Imagine a country where the right to trial by jury has been undermined, where an individual can be tried twice – the rule on double jeopardy abandoned – where well over 3000 new crimes have been enacted in the past ten years; where racial, sexuality and religious tensions are said to need the protection and might of law.
Imagine a country where the chief justice and many leading judges fear for the future of justice and civil liberties because the government of that country has eroded civil liberties in the name of countering terror and has reduced support for those of limited means, and vulnerable people, to fight their corner and pay for lawyers.
Imagine a country where people are imprisoned without charge for 28 days (42 days was defeated).
Imagine a country where the right to speak freely is restricted and individuals can be threatened by lawyers who can simply telephone a judge in Chambers to restrict them from speaking out, on what may well be a matter of great public importance, to protect sectional and very private corporate interests, where attempts to restrict the reporting of the proceedings of the press are routinely granted through the use of super-injunctions and, latterly, a country with laws which allowed lawyers to attempt to restrict the reporting of proceedings in parliament itself.

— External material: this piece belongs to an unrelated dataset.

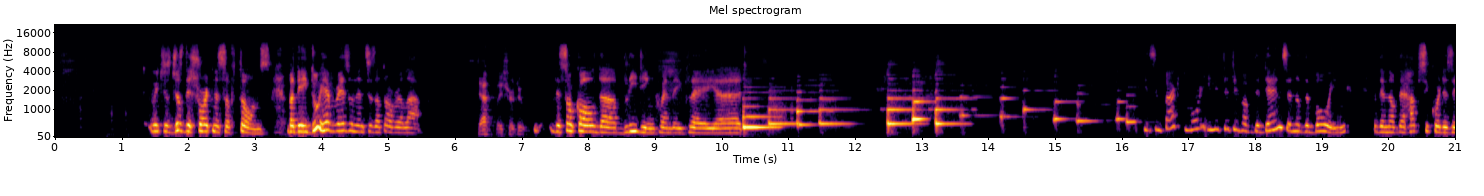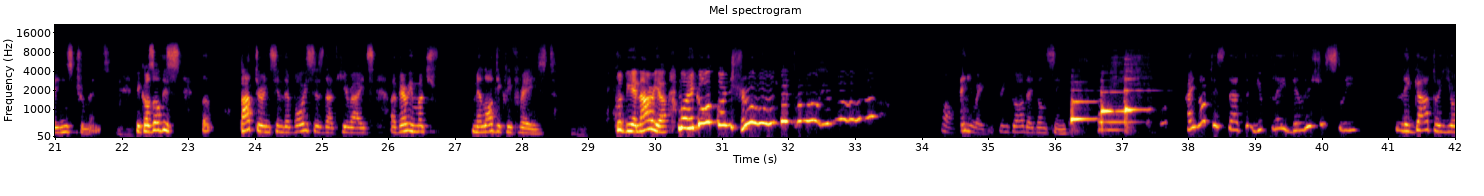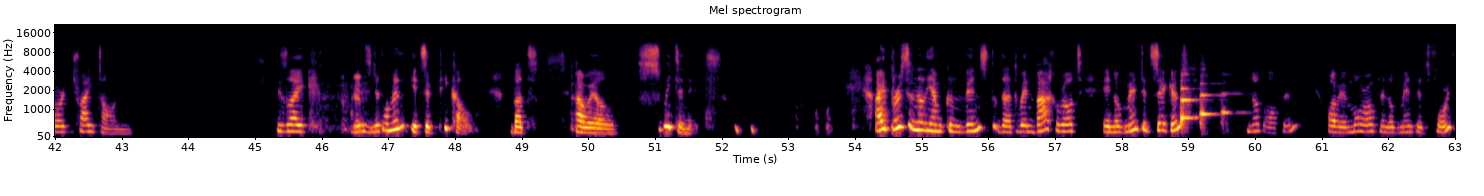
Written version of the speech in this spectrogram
which is just the shortness of tones, but they do have resonances that overlap. Yeah, they sure do. The so-called uh, bleeding when they play. Uh, it's in fact more imitative of the dance and of the bowing than of the harpsichord as an instrument, mm-hmm. because all these uh, patterns in the voices that he writes are very much melodically phrased. Could be an aria. My God, my true, Well, anyway, thank God I don't sing. I noticed that you play deliciously legato your tritone. It's like. Ladies and gentlemen, it's a pickle, but I will sweeten it. I personally am convinced that when Bach wrote an augmented second, not often, or a more often augmented fourth,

Imagine a country that leads the world in CCTV surveillance with more cameras per head of population than any other on Earth.
Imagine a country where not only the police but local authorities and other civilian bodies can routinely spy on you, intercept your email, bug your phone and can intrude to examine your bank accounts and then, even for quite minor offences, can seize your assets, freeze your bank account and seize and crush your car; powers intended to tackle terror and organised crime but which now will, inevitably, be used for far less serious offences.
Imagine a country which has restricted the money paid to experienced criminal lawyers with the result that many lawyers can no longer afford to practice in the field and the quality of representation may decline as a result.
Imagine a country with over 85,000 people in jail, a country where the Justice Ministry wants yet more prisons and even considered hiring prison ships from elsewhere.
Imagine a country where the government uses the device of statutory instrument to slide controversial legislation through into law without the eyes of the public, expert commentators or members of parliament being able to see, or objective minds, to consider those laws.
Imagine a country that allows the prime minister to wage war without the consent of the elected representatives of the people…
You don’t need to imagine such a country. You are living in it.